Most firms will readily accept the five KPIs and related initiatives. However, they may object to the weighting given to each initiative. They may also wish to include other KPIs such as legal expertise. The response by the department should be consistent with trade literature surveys on why clients select and keep law firms as counsel. The top reasons are rarely about saving money. Instead, they relate to quality of service and getting the job effectively.

For this reason, the Results KPIs represents 40 % of the value of the expected performance from law firms. Many firms have improved their service levels, making this a dimension on which differentiation among firms is difficult and less relevant. The focus for clients is to secure the planned results on each matter, thus supporting at least 40 % of the weighting given for results.

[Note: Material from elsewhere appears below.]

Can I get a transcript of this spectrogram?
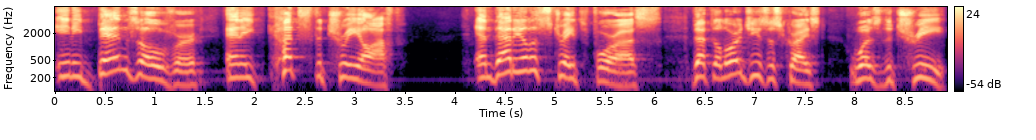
and he bends over and he cuts the tree off. And that illustrates for us that the Lord Jesus Christ was the tree.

The two sample initiatives for efficiency target productivity improvements. Law firm culture and the hourly business model do not encourage productivity. The law department should require its preferred firms to actively manage productivity and demonstrate improvements using proven methods. Each law firm can build up a track record over time so that the law department can compare the success rates of each firm. Allocating a 30 % weighting to the efficiency initiatives sends the right message. One can reduce this weighting in favor of the Results KPI or raise the standards after a few years.

Only 30 % of the weighting for performance directly measures financial performance, even though the Efficiency KPI does so indirectly. There is very little ambiguity in the two financial KPIs. The challenge is in the research, in setting budgets, and finalizing blended rates. A 30 % weighting for financial performance suggests that quality (results) and efficiency together (70%) are more important than saving money. The KPIs and initiatives should be highly correlated and integrated. Performance management in professional services requires it.

The law department sets specific targets based on the business relationship, working protocols, standards, budgets, blended rates, cycle times, and effective use of legal project management.

The law department team should conduct a monthly evaluation and share the result with firms every six months. Transitional arrangements may begin with bi-monthly rather than semi-annual de-briefings with firms for the first year. But a de-briefing does not alter the plan that formal evaluations should be conducted every six (6) months.

Some law departments link law firm performance to allocating a larger share of files. The expression “You get what you measure, and you get what you pay for” should apply. In the same vein, performance can be better aligned with alternative fee arrangements than with a straight discounted hourly rate.

Agreements with Preferred Firms

The commitment to performance management should be embedded in multi-year partnering agreements with preferred law firms. KPIs, the related initiatives, and targets should form part of the agreement. It makes sense to also include law department operating protocols, legal practice management and budgeting templates, the levels of complexity and staffing distributions by file category and complexity, and the blended rates by level of complexity. Finally, the agreements should briefly describe how the performance management system will be managed.


About the Author

Richard G. Stock, M.A., FCG, CMC is the Managing Partner of Catalyst Consulting. See Richard can be contacted at (416) 367-4447 or at